Could you print all the entries below exactly as they appear, omitting the pictures?

Top of Data in this exercise

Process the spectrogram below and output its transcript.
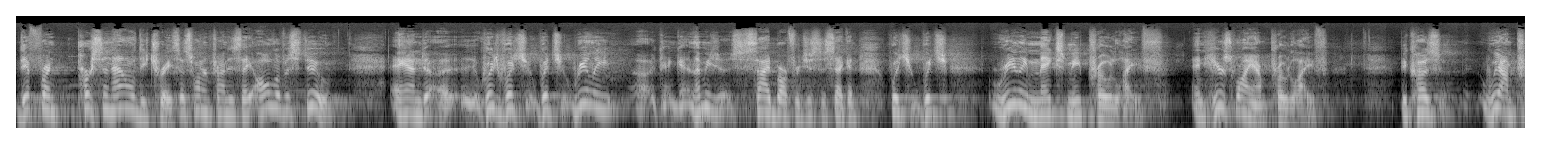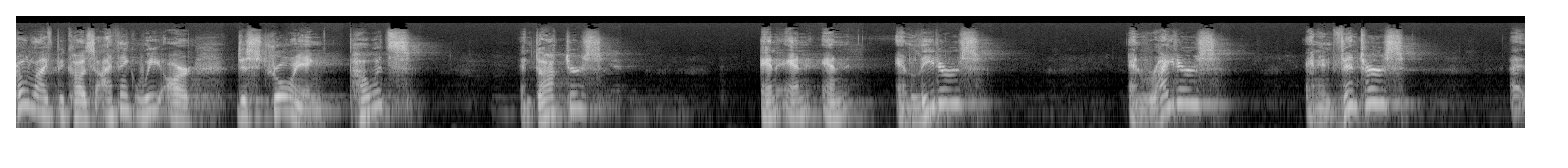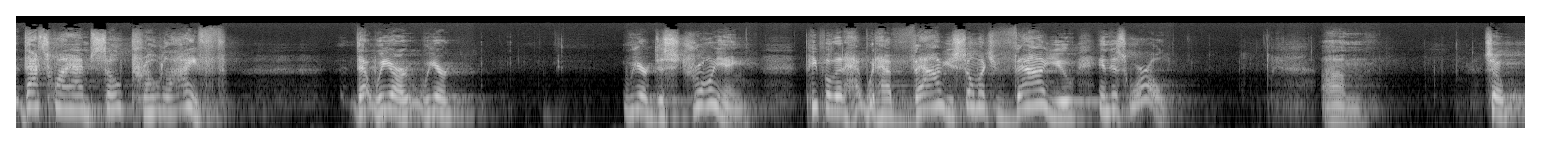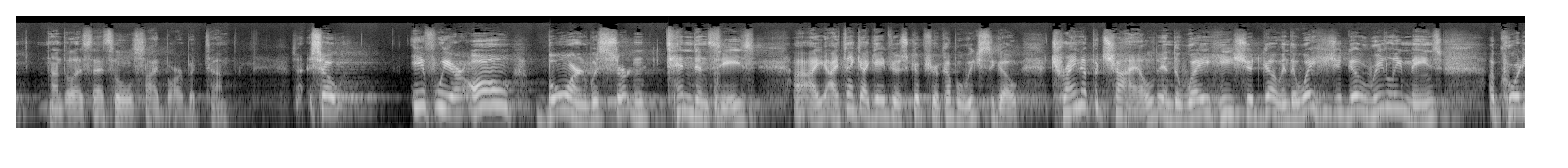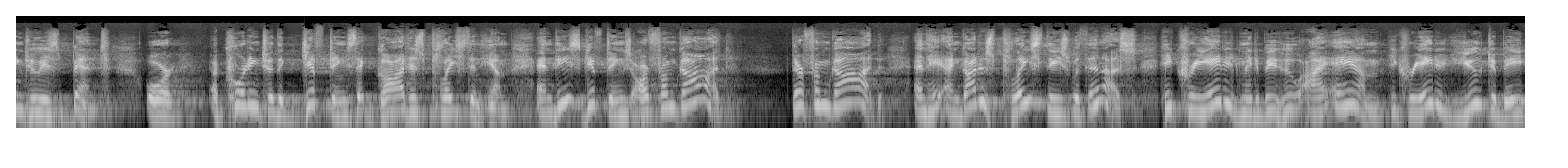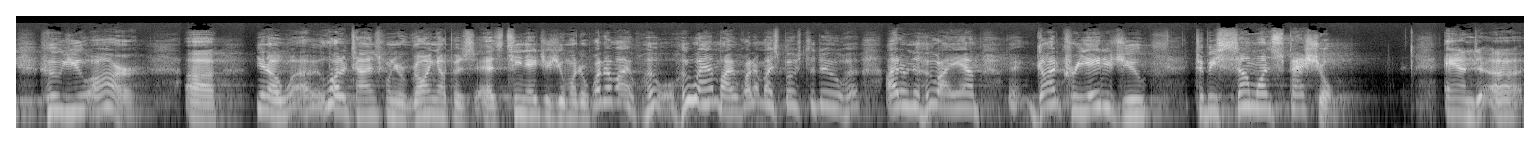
different personality traits. That's what I'm trying to say. All of us do, and uh, which which which really uh, let me sidebar for just a second. Which which really makes me pro-life, and here's why I'm pro-life, because we, I'm pro-life because I think we are destroying poets and doctors and and and and leaders and writers and inventors. Uh, that's why I'm so pro life. That we are, we are, we are destroying people that ha- would have value, so much value in this world. Um, so, nonetheless, that's a little sidebar. But um, so, if we are all born with certain tendencies, I, I, think I gave you a scripture a couple weeks ago. Train up a child in the way he should go. And the way he should go really means according to his bent or according to the giftings that God has placed in him. And these giftings are from God. They're from God. And, he, and God has placed these within us. He created me to be who I am, He created you to be who you are. Uh, you know, a lot of times when you're growing up as, as teenagers, you wonder, what am I? Who, who am I? What am I supposed to do? I don't know who I am. God created you to be someone special. And uh,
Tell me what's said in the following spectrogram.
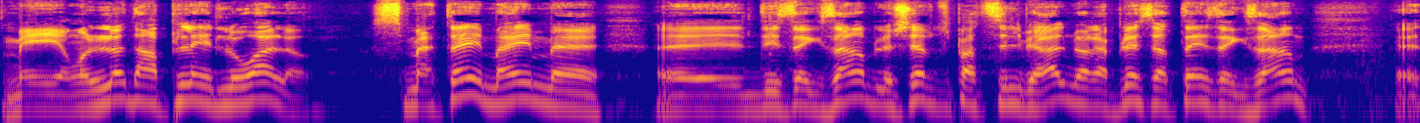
Mais on l'a dans plein de lois, là. Ce matin, même euh, euh, des exemples, le chef du Parti libéral me rappelait certains exemples, euh,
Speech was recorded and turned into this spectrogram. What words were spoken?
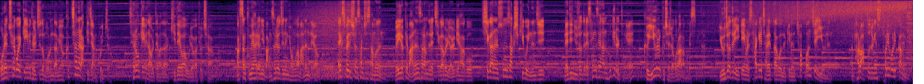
올해 최고의 게임이 될지도 모른다며 극찬을 아끼지 않고 있죠. 새로운 게임이 나올 때마다 기대와 우려가 교차하고 막상 구매하려니 망설여지는 경우가 많은데요. 엑스페디션 33은 왜 이렇게 많은 사람들의 지갑을 열게 하고 시간을 순삭시키고 있는지 레딧 유저들의 생생한 후기를 통해 그 이유를 구체적으로 알아보겠습니다. 유저들이 이 게임을 사길 잘했다고 느끼는 첫 번째 이유는 바로 압도적인 스토리 몰입감입니다.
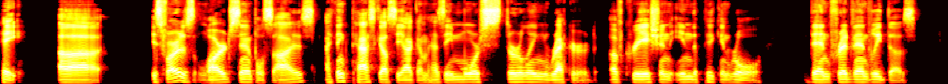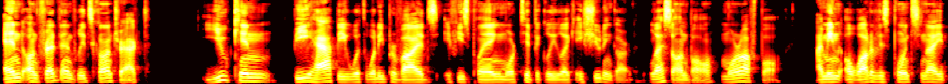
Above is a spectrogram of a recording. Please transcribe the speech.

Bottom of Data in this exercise

= Solution =
Process the spectrogram below and output its transcript.
different personality traits. That's what I'm trying to say. All of us do, and uh, which which which really uh, let me sidebar for just a second. Which which really makes me pro-life, and here's why I'm pro-life, because we, I'm pro-life because I think we are destroying poets and doctors and and and and leaders and writers and inventors. Uh, that's why I'm so pro life. That we are, we are, we are destroying people that ha- would have value, so much value in this world. Um, so, nonetheless, that's a little sidebar. But um, so, if we are all born with certain tendencies, I, I, think I gave you a scripture a couple weeks ago. Train up a child in the way he should go. And the way he should go really means according to his bent or according to the giftings that God has placed in him. And these giftings are from God. They're from God. And, he, and God has placed these within us. He created me to be who I am, He created you to be who you are. Uh, you know, a lot of times when you're growing up as, as teenagers, you wonder, what am I? Who, who am I? What am I supposed to do? I don't know who I am. God created you to be someone special. And uh,
Tell me what's said in the following spectrogram.
Mais on l'a dans plein de lois, là. Ce matin, même euh, euh, des exemples, le chef du Parti libéral me rappelait certains exemples, euh,
Speech was recorded and turned into this spectrogram. What words were spoken?
올해 최고의 게임이 될지도 모른다며 극찬을 아끼지 않고 있죠. 새로운 게임이 나올 때마다 기대와 우려가 교차하고 막상 구매하려니 망설여지는 경우가 많은데요. 엑스페디션 33은 왜 이렇게 많은 사람들의 지갑을 열게 하고 시간을 순삭시키고 있는지 레딧 유저들의 생생한 후기를 통해 그 이유를 구체적으로 알아보겠습니다. 유저들이 이 게임을 사길 잘했다고 느끼는 첫 번째 이유는 바로 압도적인 스토리 몰입감입니다.
Above is a spectrogram of a recording. Please transcribe the speech.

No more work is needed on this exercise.